Did my correspondent not hear about the 60 new internet talking Shakespeare heads?  Does he think that’s not a response?

But even leaving out of account the renewed public profile of authorship studies in light of Roland Emmerich’s Anonymous, such responses have not been lacking at any time in the twentieth century, and especially not during the last twenty-seven years since Charlton Ogburn’s Mysterious William Shakespeare.

Here are a few of the most obviously relevant titles of complete books by orthodox scholars which deal significantly with the authorship question from within the orthodox paradigm (the list is representative, not comprehensive):

  • Spurgeon, Shakespeare’s Imagery, 1935.
  • Garber, Shakespeare’s Ghostwriters, 1987.
  • Marcus, Puzzling Shakespeare, 1988.
  • Holland, Homans, and Paris, Shakespeare’s Personality, 1989.
  • Matus, Shakespeare, In Fact, 1994.
  • Bloom, The Western Canon, 1995.
  • Sams, The Real Shakespeare, 1995.
  • Bate, The Genius of Shakespeare, 1997.
  • McCrea, The Case for Shakespeare, 2005.
  • Shapiro, Contested Will, 2010.

Naturally,  being  a promoter of events about himself more than a scholar (to my knowledge) in his own right, my challenger was ignorant of these titles, except for Shapiro, which he seems to have “sort of”  read.  I would not hold that against him except for the harsh sound on my tender ears of such empty-brained phrases  as  “fictional controversy” and “come watch me prove what a bigshot I am” — which would be enough (at least I like to think so) were he still among the living, to bring Richard Mitchell into the fray.

Or, perhaps, my correspondent had heard of or read some of these titles. He would still have then far less than half  the relevant story.

If you want to sneer, just sneer. It’s far more honest.

And if you want a debate, treat your opponent with the same courtesy you would request were you in his place. At least, that’s what the old people have been saying at least since Ecclesiasticus 28.1-5 – a great topic for a future blog post.

About the author

Roger Stritmatter is a native liberal humorist who lives in Baltimore, Maryland. Contrary to rumor, he does not live on North Avenue. He does, however, work on North Avenue. A pacifist by inclination, one of his heroes is John Brown. But he thinks that Fredrick Douglass, another of his heroes, made the right decision. Stritmatter's primary areas of interest include the nature of paradigm shifts, the history of ideas, forensic literary studies, MS studies, renaissance literature, and the history of the Shakespearean question, the latter a field in which he has published extensively.


One Response to “Why Debate?”

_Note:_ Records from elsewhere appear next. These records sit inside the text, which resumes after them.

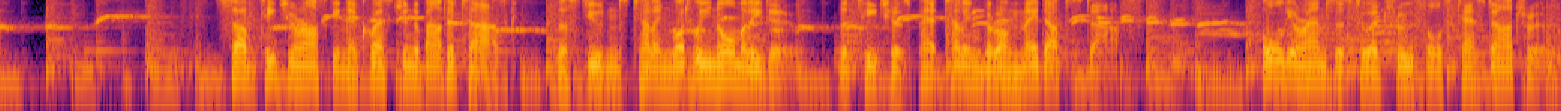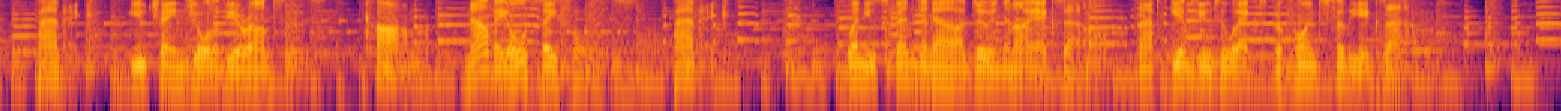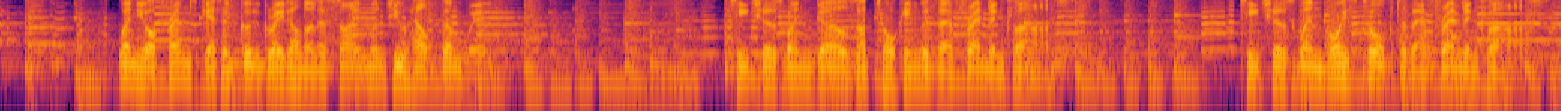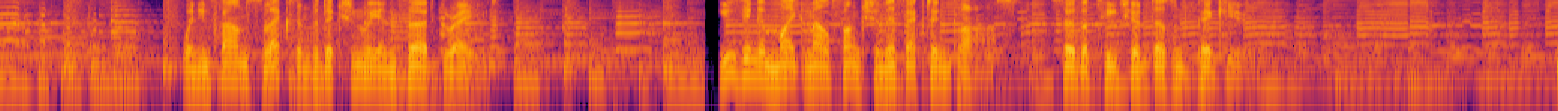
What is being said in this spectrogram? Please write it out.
Sub teacher asking a question about a task. The students telling what we normally do. The teacher's pet telling the wrong made up stuff. All your answers to a true false test are true. Panic. You change all of your answers. Calm. Now they all say false. Panic. When you spend an hour doing an IXL, that gives you 2 extra points for the exam. When your friends get a good grade on an assignment you help them with. Teachers when girls are talking with their friend in class. Teachers when boys talk to their friend in class. When you found slex in the dictionary in 3rd grade. Using a mic malfunction effect in class, so the teacher doesn't pick you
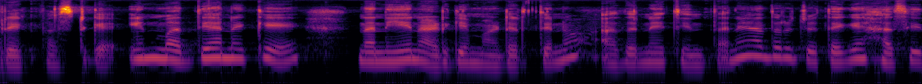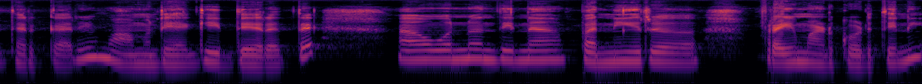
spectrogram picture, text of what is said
ಬ್ರೇಕ್ಫಾಸ್ಟ್ಗೆ. ಇನ್ನು ಮಧ್ಯಾಹ್ನಕ್ಕೆ ನಾನು ಏನು ಅಡುಗೆ ಮಾಡಿರ್ತೀನೋ ಅದನ್ನೇ ತಿಂತಾನೆ. ಅದ್ರ ಜೊತೆಗೆ ಹಸಿ ತರಕಾರಿ ಮಾಮೂಲಿಯಾಗಿ ಇದ್ದೇ ಇರುತ್ತೆ. ಒಂದೊಂದು ದಿನ ಪನ್ನೀರ್ ಫ್ರೈ ಮಾಡಿಕೊಡ್ತೀನಿ.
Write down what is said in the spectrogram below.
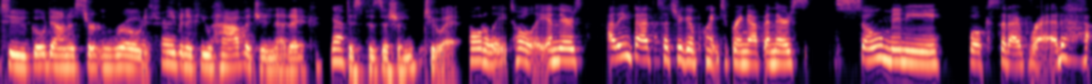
to go down a certain road sure. even if you have a genetic Yeah. disposition to it. Totally, totally. And there's, I think that's such a good point to bring up. And there's so many books that I've read.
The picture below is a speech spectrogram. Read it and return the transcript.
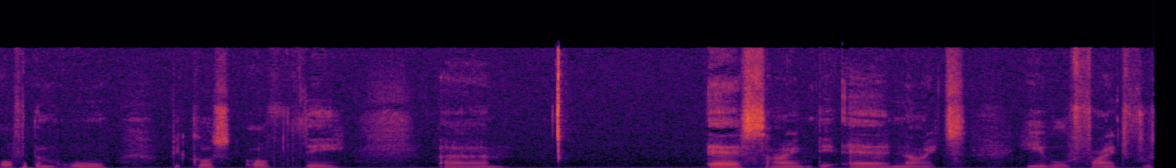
of them all because of the um, air sign the air knight he will fight for,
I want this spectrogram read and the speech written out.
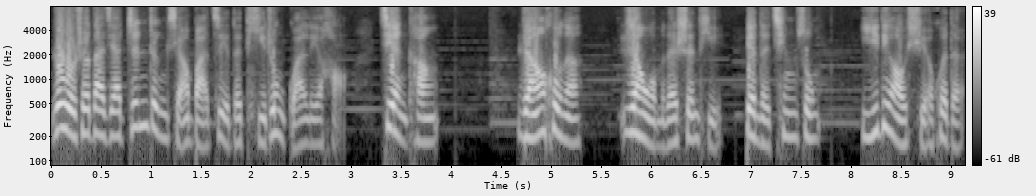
如果说大家真正想把自己的体重管理好、健康，然后呢，让我们的身体变得轻松，一定要学会的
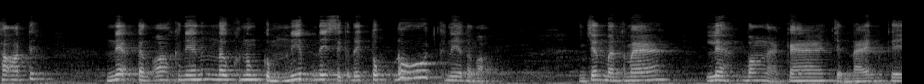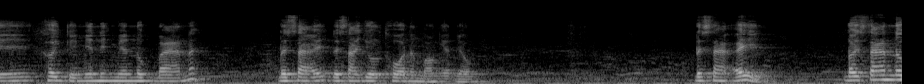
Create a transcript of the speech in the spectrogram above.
ថាអត់ទេ អ្នកទាំងអស់គ្នានឹងនៅក្នុងគំនាបនៃសេចក្តីទុកដូចគ្នាទាំងអស់អញ្ចឹងបានអាត្មាលះបង់អាការចំណែនគេឃើញគេមាននេះមាននោះបានណាដោយសារអីដោយសារយល់ធម៌នឹងមកញាតញោមដោយសារអីដោយសារនៅ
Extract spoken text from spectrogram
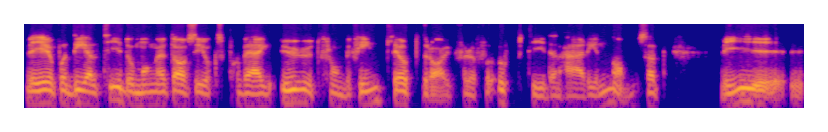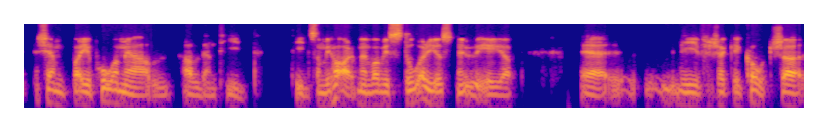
vi är ju på deltid och många av oss är också på väg ut från befintliga uppdrag för att få upp tiden här inom. Så att vi kämpar ju på med all, all den tid, tid som vi har. Men vad vi står just nu är ju att eh, vi försöker coacha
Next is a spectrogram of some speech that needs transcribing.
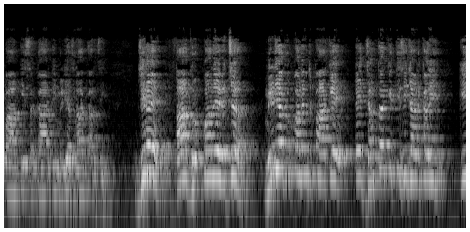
ਪਾਰਟੀ ਸਰਕਾਰ ਦੀ ਮੀਡੀਆ ਸਲਾਹਕਾਰ ਸੀ ਜਿਨੇ ਆ ਗਰੁੱਪਾਂ ਦੇ ਵਿੱਚ, ਮੀਡੀਆ ਗਰੁੱਪਾਂ ਦੇ ਵਿੱਚ ਪਾ ਕੇ ਇਹ ਜਨਤਕ ਕੀਤੀ ਸੀ ਜਾਣਕਾਰੀ ਕਿ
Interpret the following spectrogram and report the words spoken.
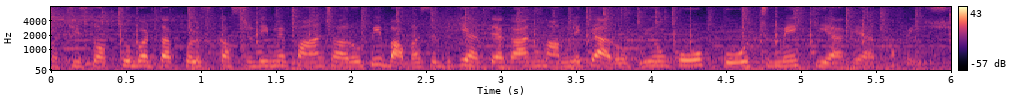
25 अक्टूबर तक पुलिस कस्टडी में पाँच आरोपी, बाबा सिद्दीकी हत्याकांड मामले के आरोपियों को कोर्ट में किया गया था पेश।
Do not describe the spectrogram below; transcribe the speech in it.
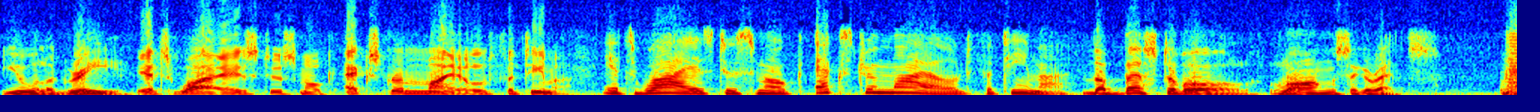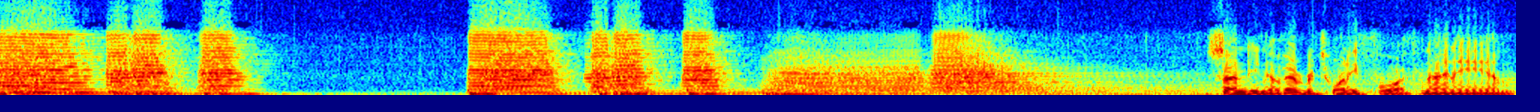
You will agree. It's wise to smoke extra mild Fatima. It's wise to smoke extra mild Fatima. The best of all long cigarettes. Sunday, November 24th, 9 a.m.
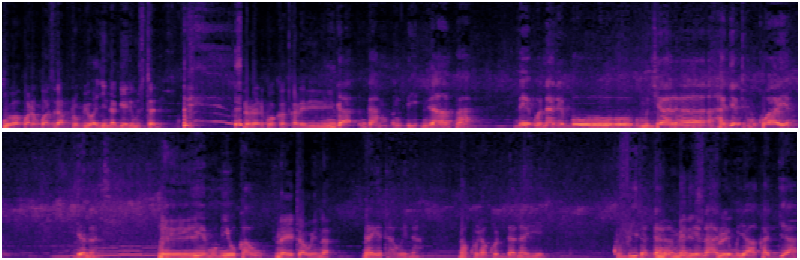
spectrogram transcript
Gwe wakwata kukwasa laputopu yo wagindaga eri mu stade notandika okakkala ebibyo nga nampa ne honorable mukyala hajati mukwaya janet ye mumyukawo naye tawena naye tawena nakolako dda naye. Kuviira ddala Mu nga ministry. nrm yakajja.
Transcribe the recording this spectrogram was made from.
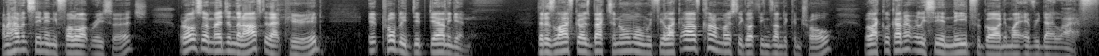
and I haven't seen any follow up research, but I also imagine that after that period, it probably dipped down again. That as life goes back to normal and we feel like, oh, I've kind of mostly got things under control, we're like, look, I don't really see a need for God in my everyday life.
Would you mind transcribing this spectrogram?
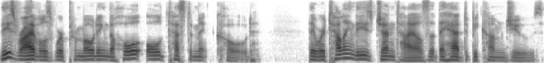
These rivals were promoting the whole Old Testament code. They were telling these Gentiles that they had to become Jews.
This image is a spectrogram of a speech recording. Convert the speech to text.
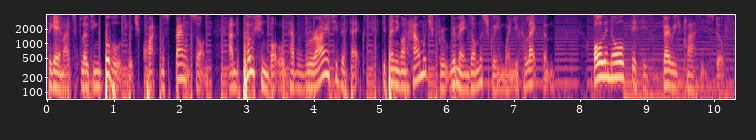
the game adds floating bubbles which Qwak must bounce on, and the potion bottles have a variety of effects depending on how much fruit remains on the screen when you collect them. All in all, this is very classy stuff.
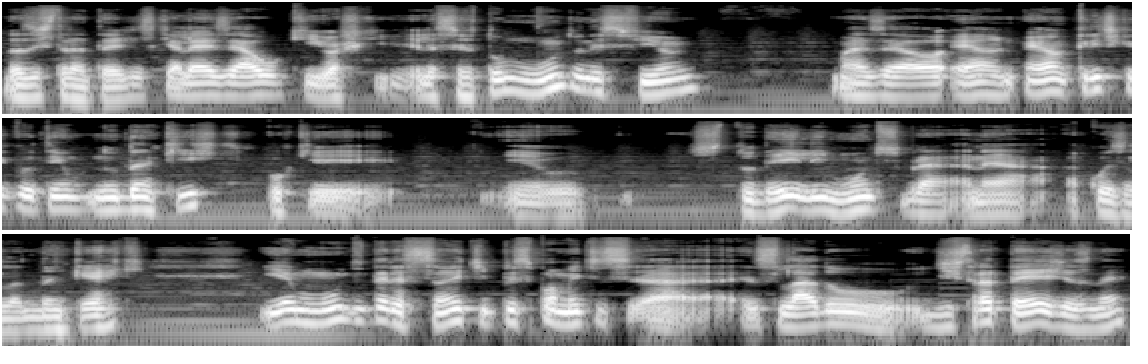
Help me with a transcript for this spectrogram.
das estratégias. Que, aliás, é algo que eu acho que ele acertou muito nesse filme. Mas é, é, é uma crítica que eu tenho no Dunkirk, porque eu estudei li muito sobre a, né, a coisa lá do Dunkerque. E é muito interessante, principalmente esse, ah, esse lado de estratégias, né?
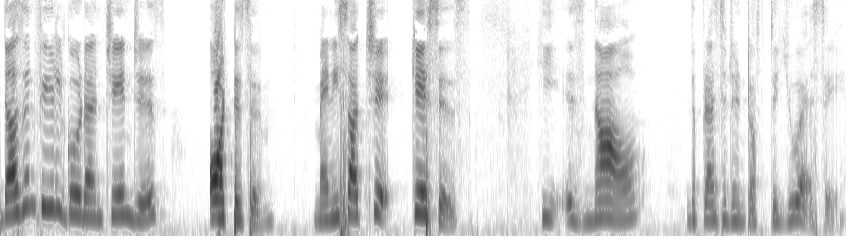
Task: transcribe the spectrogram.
doesn't feel good and changes, autism. Many such cases. He is now the president of the USA.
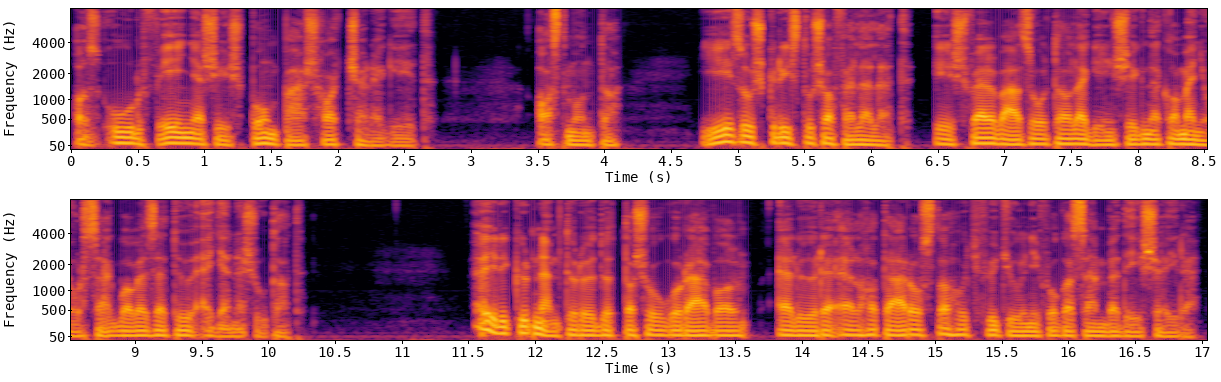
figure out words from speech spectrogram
az Úr fényes és pompás hadseregét. Azt mondta, Jézus Krisztus a felelet, és felvázolta a legénységnek a mennyországba vezető egyenes utat. Eirikür nem törődött a sógorával, előre elhatározta, hogy fütyülni fog a szenvedéseire.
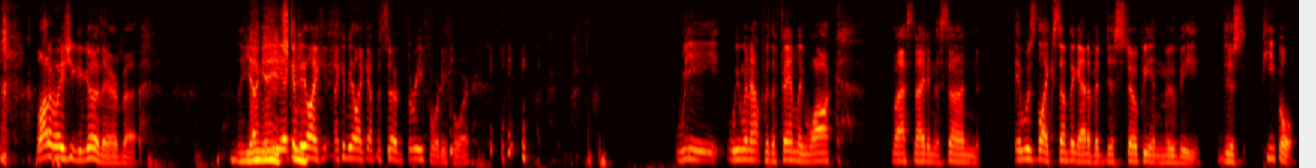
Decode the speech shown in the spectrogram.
a lot of ways you could go there, but The young Yeah, age. it could be too. like that could be like episode 344. we we went out for the family walk last night in the sun. It was like something out of a dystopian movie. Just people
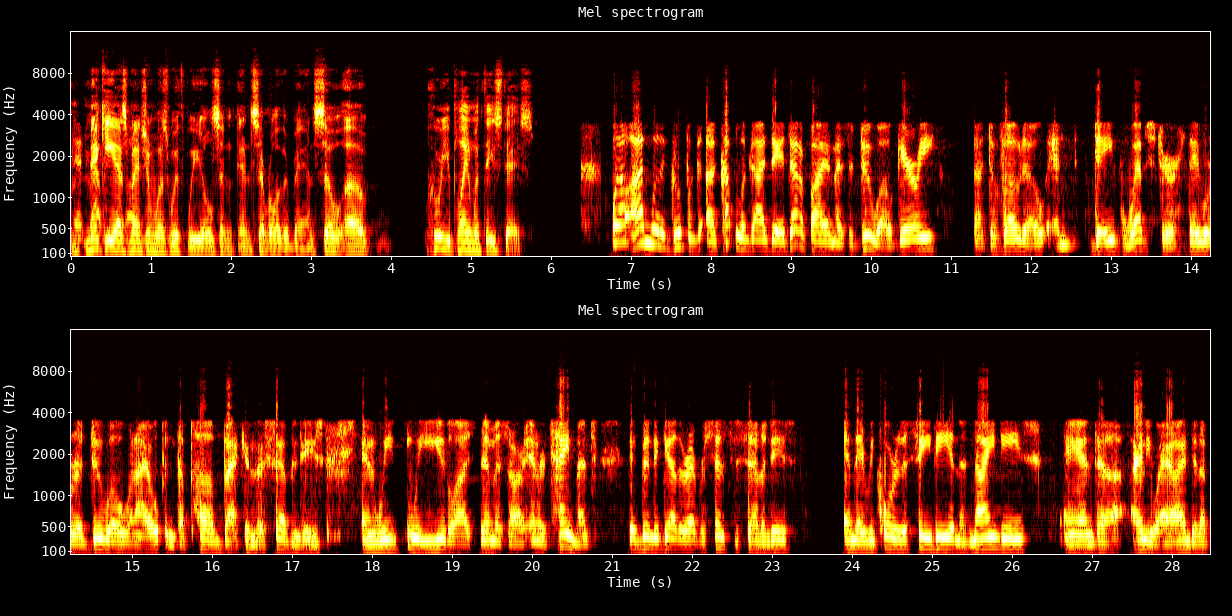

  1. […] If doubt is your middle name simple advice on how to deal with it in practical terms is very welcome. One discipline that focuses on exactly such practical advice is a branch of philosophy called argumentation theory. That in itself doesn’t mean much because academics thrive on jargon, and parade their intellectual superiority preferably on a professional stage that only attracts fellow artists as spectators. But when someone with that background acts in the general public domain it’s often worthwhile paying attention.  Jean Wagemans who writes for one of the major Dutch dailies is one of those. source: http://shake-speares-bible.com/2011/09/27/why-debate/ […]

Leave a Reply

You must be logged in to post a comment.

  • Categories

  • Archives

In "From Crackpot to Mainstream"Keir Cutler, PhD, takes down the recent Shakespeare Beyond Doubt (OUP, 2013)

Criticism of Cutler's "Is Shakespeare Dead?": "A magnificently witty performance!" (Winnipeg Sun). "Highly entertaining and engrossing!" (EYE Weekly). "Is Shakespeare Dead? marshals startling facts into an elegant and often tenacious argument that floats on a current of delicious irony" (Montreal Gazette).